|Date of revision:|
|Contact details of provider:|| Postal: Corso Magenta, 63 - 20123 Milan|
Web page: http://www.feem.it/
More information through EDIRC
Please report citation or reference errors to , or , if you are the registered author of the cited work, log in to your RePEc Author Service profile, click on "citations" and make appropriate adjustments.:
- Adamowicz, Wiktor L. & Louviere, J. & Willians, M., 1992.
"Combining Revealed and Stated Preference Methods for Valuing Environmental Amenities,"
Staff Paper Series
232531, University of Alberta, Department of Resource Economics and Environmental Sociology.
- Adamowicz W. & Louviere J. & Williams M., 1994. "Combining Revealed and Stated Preference Methods for Valuing Environmental Amenities," Journal of Environmental Economics and Management, Elsevier, vol. 26(3), pages 271-292, May.
- Herriges, Joseph A. & Kling, Catherine L., 1999. "Valuing Recreation and the Environment: Revealed Preference Methods in Theory and Practice, New Horizons in Environmental Economics," Staff General Research Papers 12330, Iowa State University, Department of Economics.
- Hanley, Nick & Mourato, Susana & Wright, Robert E, 2001. " Choice Modelling Approaches: A Superior Alternative for Environmental Valuation?," Journal of Economic Surveys, Wiley Blackwell, vol. 15(3), pages 435-62, July.
- Boxall, Peter C. & Adamowicz, Wiktor L. & Swait, Joffre & Williams, Michael & Louviere, Jordan, 1996. "A comparison of stated preference methods for environmental valuation," Ecological Economics, Elsevier, vol. 18(3), pages 243-253, September.
- Alberini, Anna & Longo, Alberto & Tonin, Stefania & Trombetta, Francesco & Turvani, Margherita, 2002.
"The Role Of Liability, Regulation And Economic Incentives In Brownfield Remediation And Redevelopment: Evidence From Surveys Of Developers,"
28582, University of Maryland, Department of Agricultural and Resource Economics.
- Alberini, Anna & Longo, Alberto & Tonin, Stefania & Trombetta, Francesco & Turvani, Margherita, 2005. "The role of liability, regulation and economic incentives in brownfield remediation and redevelopment: evidence from surveys of developers," Regional Science and Urban Economics, Elsevier, vol. 35(4), pages 327-351, July.

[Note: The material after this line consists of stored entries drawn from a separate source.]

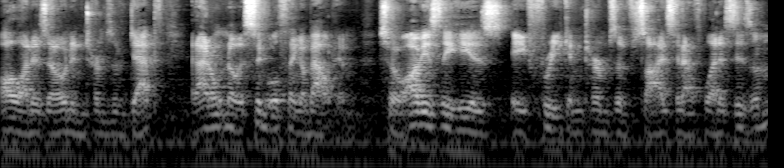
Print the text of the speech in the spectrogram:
all on his own in terms of depth, and I don't know a single thing about him. So obviously he is a freak in terms of size and athleticism,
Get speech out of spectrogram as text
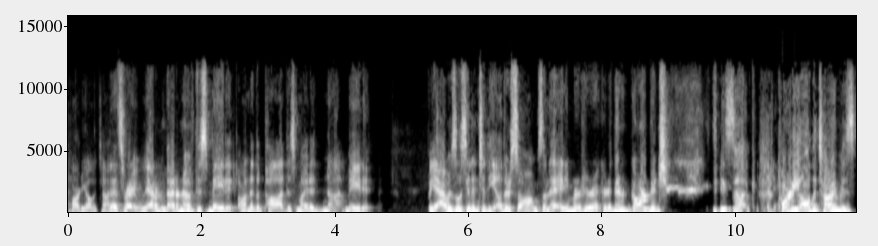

- Anna Alberini & Alberto Longo & Stefania Tonin & Francesco Trombetta & Margherita Turvani, 2003. "The Role of Liability, Regulation and Economic Incentives in Brownfield Remediation and Redevelopment: Evidence from Surveys of Developers," Working Papers 2003.7, Fondazione Eni Enrico Mattei.
- Louviere,Jordan J. & Hensher,David A. & Swait,Joffre D., 2000. "Stated Choice Methods," Cambridge Books, Cambridge University Press, number 9780521788304, November.
- Harry Oshima & Andrew Mason, 1999. "Population and Inequality in East Asia," Working Papers 199903, University of Hawaii at Manoa, Department of Economics.
- Mark Skidmore & Hideki Toya, 2002. "Do Natural Disasters Promote Long-Run Growth?," Economic Inquiry, Western Economic Association International, vol. 40(4), pages 664-687, October.
- Gary Yohe & Michael Schlesinger, 2002. "The economic geography of the impacts of climate change," Journal of Economic Geography, Oxford University Press, vol. 2(3), pages 311-341, July.
- Sadrieh, Abdolkarim & Verbon, Harrie A.A., 2006. "Inequality, cooperation, and growth: An experimental study," European Economic Review, Elsevier, vol. 50(5), pages 1197-1222, July.
When requesting a correction, please mention this item's handle: RePEc:fem:femwpa:2005.106. See general information about how to correct material in RePEc.
For technical questions regarding this item, or to correct its authors, title, abstract, bibliographic or download information, contact: (barbara racah)
If references are entirely missing, you can add them using this form.